OK, then.

Regardless of what the squad will be called or when it will be called it, there is advice the team needs to hear and take. Not just the players, but Smith all the way to the ushers, to the managers, the coaches, every individual involved in the operation.

A fellow named Sean Kuraly was talking during a recent season-ending interview, saying good stuff, stuff folks the Utah Whatevers need to hear, need to process, need to give thought to and put into action.

If you don’t know who Kuraly is, it’s time to start getting acquainted with him and some 700 other active players around the NHL. He’s nobody’s star, just a forward, a dude who worked his tail to get to the NHL and to stay there. But the 31-year-old vet with the Columbus Blue Jackets — a team that, like the Coyotes-turned-Whatevers, did not qualify for the playoffs this season, a team with a steep climb in front of it — was asked about the ongoing success of another team, the playoff-qualified Boston Bruins, and what he learned back when he played for them.

That success translates, Kuraly pronounced, to every team willing to make the sacrifices necessary to win on the reg. This is what he said of the Bruins and winners like them, teams the Whatevers want to model themselves after moving forward:

“It’s like a machine that’s hard to start and it’s hard to stop. No matter who’s coming in and who’s going out, it takes a hell of a lot of work to get it going and build it. And it takes a lot of … um, it takes less to keep it going than it does to start it. That’s what they’ve got there. That’s, as an organization, where you’re looking to go. How do you start that? It’s one piece at a time, a little progress [at a time]. That’s what we’ve got to do. We’ve got a ton of work in front of us. There’s no secret there. The results, the consistent results, come from consistent actions. It can look amazing and a miracle from the outside, but if you’re in those walls on a daily basis, it’s just one foot in front of the other. But each day you’ve got to take a step.

He added: “You look in the mirror. We’ve all got to be better. … As a player, you get a locker room full of men at the beginning of a season and you set expectations for yourselves and you try to meet or exceed them.

“I think it’s something we’re going to have to work to build. We’ve got a long way to go. … You want to be a consistent playoff team. You can say that all day, that’s hot air. So, we’ve got a lot of work to do.”

The Whatevers have a lot of work to do, as well. We’ll see where Baby X goes from here.

But Kuraly added one other thing.
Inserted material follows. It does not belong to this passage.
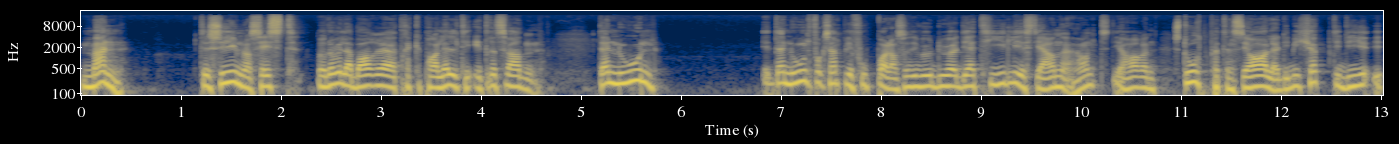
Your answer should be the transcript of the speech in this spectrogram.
Men til syvende og sist og da vil jeg bare trekke parallell til idrettsverden. Det er noen det er noen f.eks. i fotball. altså de, de, er tidlige stjerner. Sant? De har en stort potensial. De blir kjøpt i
He gave credit to the Blue Jacket fans, who arrived en force, despite the team’s troubles, on and off the ice, this go-round.

He said: “The story of the season is our fans. This season, our fans have shown through. [It wasn’t] the product we wanted to show them at all times. But were we impressed with how they showed up on a nightly basis.”

Yeah, it’s not just what’s in a name, but what’s in a game. And Utah fans will reveal how they feel about their new Whatevers soon enough.